How to meditate (Plus Video)

If you think that meditation is exclusively practised by Tibetan monks, you are wrong!

In fact, meditation is practised by healthy, smart and very successful people all over the world.

How come?

Because the smartest people out there recognise the powerful benefits that meditation brings to their lives!

What are the most significant benefits of meditation?

  • Reduced stress – This is a well-known benefit of regular meditation. As our society is busy and highly stressed, this is the single, most important reason why we should all be meditating!
  • Clarity of mind – Meditation helps to quieten your mind, boosting your cognitive function and aiding you in clarifying your thoughts.
  • Disease prevention – Researchers at the Harvard Medical School have discovered that so-called ‘disease-fighting genes’ are much more active in long-term practitioners of relaxation methods such as meditation, compared with those who practise no form of relaxation. Meditation helps you to fight off disease.
  • Enhanced healing – When you relax, your parasympathetic nervous system switches on. This has been linked to better digestion and heightened immunity. One study showed that just one month of meditation boosted the function of natural ‘killer cells’ in the body. What you should be aiming for is a state of deep relaxation, which you can only achieve through deliberate techniques like meditation or self-hypnosis.
  • Calmness – Have you ever noticed that people who meditate seem to be very calm and emotionally balanced? This may have something to do with the fact that these people have learned to observe the thoughts passing through their minds, rather than being ‘taken’ by them. Regular meditation helps you learn how to control your emotions. In a time of crisis, when everyone else is panicking, you will be able to think clearly and come up with a solution to the problem at hand, which is a superior emotional response.

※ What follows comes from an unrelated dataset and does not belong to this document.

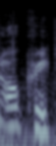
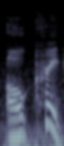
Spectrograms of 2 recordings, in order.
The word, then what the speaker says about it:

What’s the correct way to meditate?


  • Set aside a period of time each day that you can spend by yourself. This could be first thing in the morning or in the evening, whatever works best for your own daily routine.
  • Commit to a meditation regime of no longer than 15 minutes a day. This is long enough to get the benefits of relaxation, but it’s not long enough to make it impractical, which would discourage you from incorporating it into your daily routine.
  • Sit comfortably upright. You can do this on a cushion, a chair or leaning against a wall. However, you have to sit ‘properly’. You need to keep your spine straight so that you don’t strain to breathe easily and so your neck doesn’t get strained. For this reason, it’s recommended that you sit cross-legged on a meditation cushion, as opposed to just hanging out using any old posture.
  • Close your eyes.
  • Focus on your next breath. Observe how it enters your nose and then exits your body. Let your mind gently rest on the breath. That’s all you need to do. The correct attitude towards breathing in meditation is to become the breathing. Try to identify with it completely rather than just watching it. You are the breath; the breath is you. All kinds of thoughts will begin to arise naturally, but they are no longer a priority for you now that you are meditating. You may notice tensions in your body – try to work/pass your breath through the tense parts of your body and relax.
  • When an emotional state comes upon you while you meditate, just observe it, acknowledge it and let it go. Don’t deny yourself the emotion, but merely examine it, then focus again on your breathing.
  • When your time is up, thank yourself for practising meditation and live the rest of your day as you normally would.

There you have it. This is your ‘recipe’ for successful meditation. There really are no excuses for denying yourself this wonderful experience. So what are you waiting for? Go ahead and reap the benefits of meditation, starting today. All you need is 15 minutes!

‘If every 8-year-old in the world is taught meditation, we will eliminate violence from the world within one generation’

– The Dalai Lama